By Roxanne Liu and Dominique Patton
BEIJING (Reuters) – China's manufacturing business shrank in August for the fourth consecutive month as the United States increased trade pressure and domestic demand remained slow, pointing to a further decline in the world's second largest economy.
The Buying Managers & # 39; The index (PMI) dropped to 49.5 in August, China's National Bureau of Statistics said on Saturday, against 49.7 in July, below the 50-point mark that separates growth from contraction on a monthly basis.
A Reuters survey found that analysts expected August PMI to remain unchanged from last month.
The official factory meter showed increasing trade frictions with the US and cooling global demand continued to destroy China exporters.
Export orders fell for the 15th straight month in August, although at a slower pace, with the sub-index up to 47.2 from July 46.9.

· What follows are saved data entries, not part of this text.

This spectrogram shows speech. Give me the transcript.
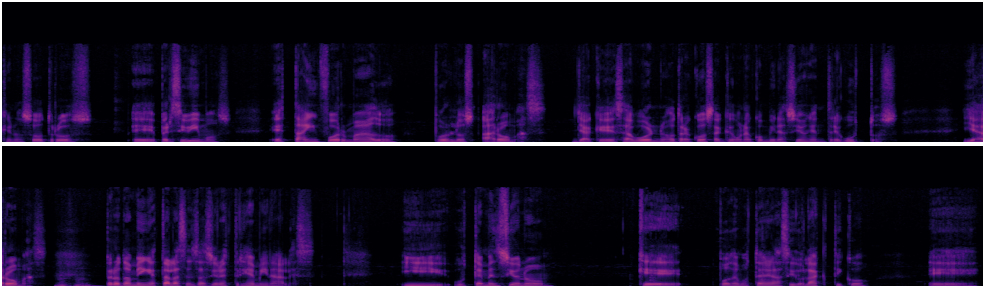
que nosotros eh, percibimos está informado por los aromas, ya que sabor no es otra cosa que una combinación entre gustos y aromas. Pero también están las sensaciones trigeminales. Y usted mencionó que podemos tener ácido láctico, eh,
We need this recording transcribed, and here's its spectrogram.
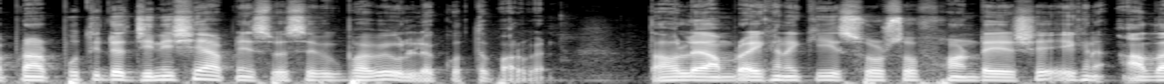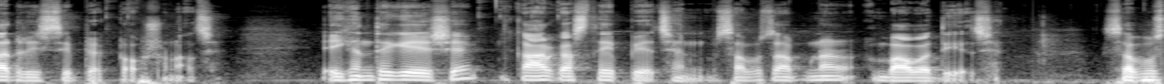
আপনার প্রতিটা জিনিসে আপনি স্পেসিফিকভাবে উল্লেখ করতে পারবেন। তাহলে আমরা এখানে কি সোর্স অফ ফান্ডে এসে এখানে আদার রিসিপ্ট একটা অপশন আছে। এইখান থেকে এসে কার কাছ থেকে পেয়েছেন? সাপোজ আপনার বাবা দিয়েছে। সাপোজ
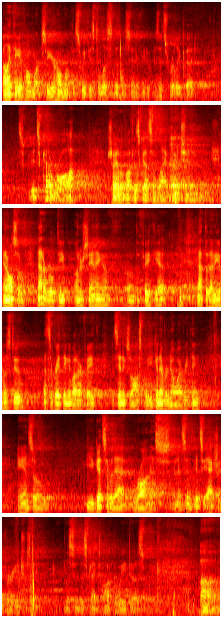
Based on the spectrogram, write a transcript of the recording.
I like to give homework. So your homework this week is to listen to this interview because it's really good. It's, it's kind of raw. Shia LaBeouf has got some language and, and also not a real deep understanding of uh, the faith yet. Not that any of us do. That's the great thing about our faith. It's inexhaustible. You can never know everything. And so you get some of that rawness, and it's, it's actually very interesting. Listen to this guy talk the way he does. Uh,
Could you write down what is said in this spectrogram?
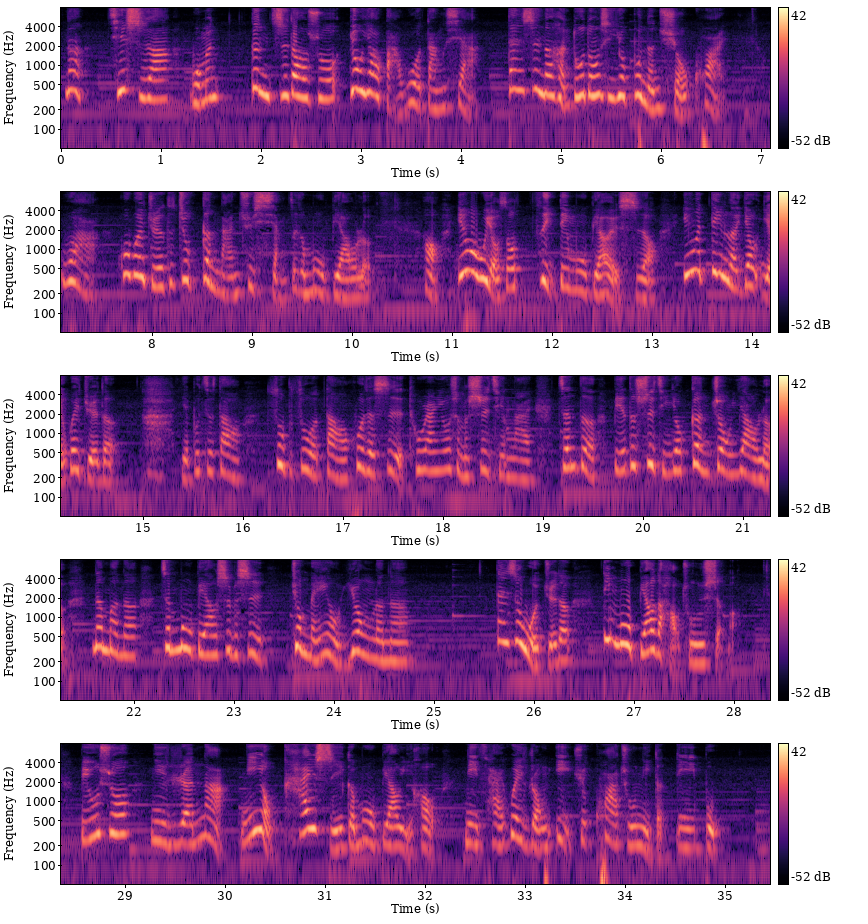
那其实啊，我们。更知道说又要把握当下，但是呢，很多东西又不能求快，哇，会不会觉得就更难去想这个目标了？好，因为我有时候自己定目标也是哦，因为定了又也会觉得啊，也不知道做不做到，或者是突然有什么事情来，真的别的事情又更重要了，那么呢，这目标是不是就没有用了呢？但是我觉得定目标的好处是什么？比如说，你人呐，你有开始一个目标以后，你才会容易去跨出你的第一步。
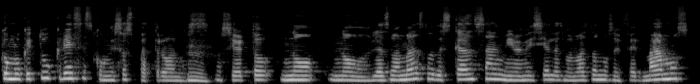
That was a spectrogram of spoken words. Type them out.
como que tú creces con esos patrones, mm. ¿no es cierto? No, no, las mamás no descansan, mi mamá decía, las mamás no nos enfermamos.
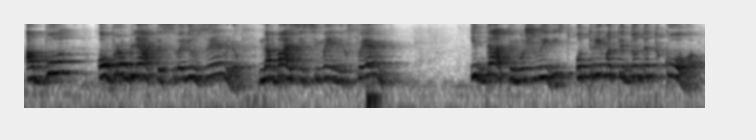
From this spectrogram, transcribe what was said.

Totally new orders – from home and abroad – also continued to fall, indicating that domestic demand remains soft, despite numerous growth measures over the past year.
"Frontloading of exports to the United States ahead of higher tariffs supported trade and general activity growth, but this effect is likely to fade over the next few months," Goldman Sachs analysts said in a note.
Manufacturers in consumer-oriented industries such as the automotive sector have been particularly exposed. Car manufacturers like Geely and Great Wall have lowered sales and profit expectations.
The data showed activity of medium and small companies, although large manufacturers, many government-supported, managed to expand in August.  The factories continued to throw jobs in August amid uncertain business prospects. The sub-index for employment fell to 46.9, compared with 47.1 in July.
August saw dramatic escalations in the bitter year-long Sino-US trade series, with President Donald Trump announcing early this month that he would impose new tariffs on Chinese goods from September 1, and China laid its yuan currencies greatly weakened days later.
After Beijing rebounded with retaliatory tariffs, Trump said that existing fees would also be raised in the coming months. The combined moves now effectively cover all of China's exports to the United States.
Trump said late Friday that trade parties from both sides continue to talk and will meet in September, but tariff increases on Chinese goods are set to take effect Sunday will not be delayed.
The US president had said earlier this week that China wants to reach a "very bad" deal, citing what he described as increasing financial pressure on Beijing and job losses.
But most analysts are highly skeptical of an end to the dispute at any time, and some have recently cut growth forecasts for China in the coming quarters.
The sudden deterioration in trade ties has led to speculation that China needs to take more vigorous measures to keep growth from slipping below 6% this year, the bottom end of its target range of around 6.0-6.5%.
Analysts broadly expect Beijing to cut some of its key lending rates in September for the first time in four years to stabilize growth.
However, sources had told Reuters before the latest trade escalations that large reference rate cuts were considered a last resort, as politicians worry about being able to further build up debt and squeeze the bank's profit margins and increase risk in the financial sector.
So far, Beijing has relied on a combination of fiscal stimulus and financial relief to deal with the economic downturn, including hundreds of billions of dollars in infrastructure spending and corporate tax cuts.
However, analysts note the growth in infrastructure investment has remained subdued despite previous pumping efforts, emphasizing the need for additional support.
Growth in China's service sector activity picked up for the first time in five months in August, with the official figures from a separate business survey rising to 53.8 from 53.7 in August.
Beijing has relied on a strong service sector to mitigate some of the economic impact of uncertainties and slow production.
Despite a higher overall figure, activity in the real estate sector decreased, the statistics agency said in a statement.
The service sector has been backed by Chinese consumers' rising wages and strong spending power in recent years. However, the sector softened late last year amid a broader decline.
(Reporting by Roxanne Liu and Dominique Patton; Editing by Clarence Fernandez and Jacqueline Wong)